━━━━━ Information supplied ━━━━━

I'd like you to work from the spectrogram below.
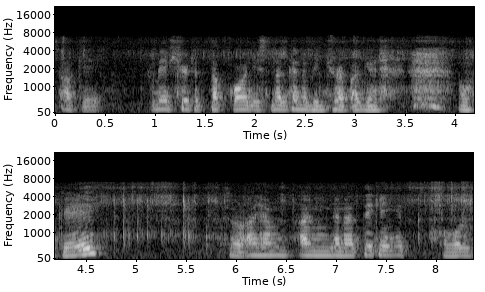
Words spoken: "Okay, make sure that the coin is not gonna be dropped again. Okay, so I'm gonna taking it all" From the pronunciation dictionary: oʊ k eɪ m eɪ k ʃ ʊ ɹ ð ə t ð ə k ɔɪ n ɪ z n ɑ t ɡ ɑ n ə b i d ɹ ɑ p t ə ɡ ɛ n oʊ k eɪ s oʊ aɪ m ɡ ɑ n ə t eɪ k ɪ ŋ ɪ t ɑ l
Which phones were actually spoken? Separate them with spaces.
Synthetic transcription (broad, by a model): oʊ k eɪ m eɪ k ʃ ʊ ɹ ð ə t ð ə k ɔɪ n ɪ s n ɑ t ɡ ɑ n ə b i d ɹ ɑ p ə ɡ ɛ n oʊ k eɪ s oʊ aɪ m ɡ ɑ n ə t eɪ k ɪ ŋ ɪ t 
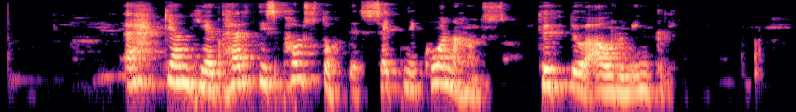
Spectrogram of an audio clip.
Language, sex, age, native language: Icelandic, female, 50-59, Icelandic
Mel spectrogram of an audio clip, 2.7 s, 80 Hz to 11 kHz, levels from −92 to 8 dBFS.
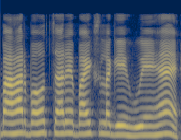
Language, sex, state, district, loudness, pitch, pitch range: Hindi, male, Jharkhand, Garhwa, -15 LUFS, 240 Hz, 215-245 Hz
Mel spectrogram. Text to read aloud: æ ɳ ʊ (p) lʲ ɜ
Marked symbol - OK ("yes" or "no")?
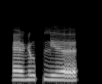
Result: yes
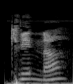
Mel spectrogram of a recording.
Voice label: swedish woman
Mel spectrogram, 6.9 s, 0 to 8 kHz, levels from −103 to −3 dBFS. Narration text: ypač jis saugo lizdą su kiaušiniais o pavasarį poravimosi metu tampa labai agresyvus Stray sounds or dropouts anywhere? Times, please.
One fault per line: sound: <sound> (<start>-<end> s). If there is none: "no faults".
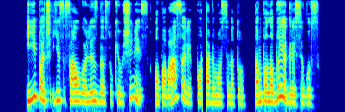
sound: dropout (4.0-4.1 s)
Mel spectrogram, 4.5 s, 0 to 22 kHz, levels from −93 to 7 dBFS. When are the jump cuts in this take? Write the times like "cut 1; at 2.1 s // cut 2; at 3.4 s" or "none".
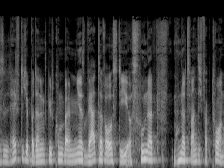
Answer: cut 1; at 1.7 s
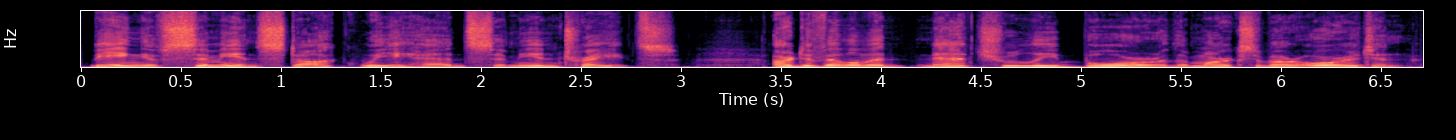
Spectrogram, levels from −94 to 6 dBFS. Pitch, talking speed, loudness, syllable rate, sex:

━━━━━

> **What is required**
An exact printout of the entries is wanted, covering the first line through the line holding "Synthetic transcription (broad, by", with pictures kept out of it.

> **Answer for the task**
I'd like you to work from the spectrogram below.
Words spoken: "Okay, make sure that the coin is not gonna be dropped again. Okay, so I'm gonna taking it all" From the pronunciation dictionary: oʊ k eɪ m eɪ k ʃ ʊ ɹ ð ə t ð ə k ɔɪ n ɪ z n ɑ t ɡ ɑ n ə b i d ɹ ɑ p t ə ɡ ɛ n oʊ k eɪ s oʊ aɪ m ɡ ɑ n ə t eɪ k ɪ ŋ ɪ t ɑ l
Which phones were actually spoken? Separate them with spaces.
Synthetic transcription (broad, by a model): oʊ k eɪ m eɪ k ʃ ʊ ɹ ð ə t ð ə k ɔɪ n ɪ s n ɑ t ɡ ɑ n ə b i d ɹ ɑ p ə ɡ ɛ n oʊ k eɪ s oʊ aɪ m ɡ ɑ n ə t eɪ k ɪ ŋ ɪ t 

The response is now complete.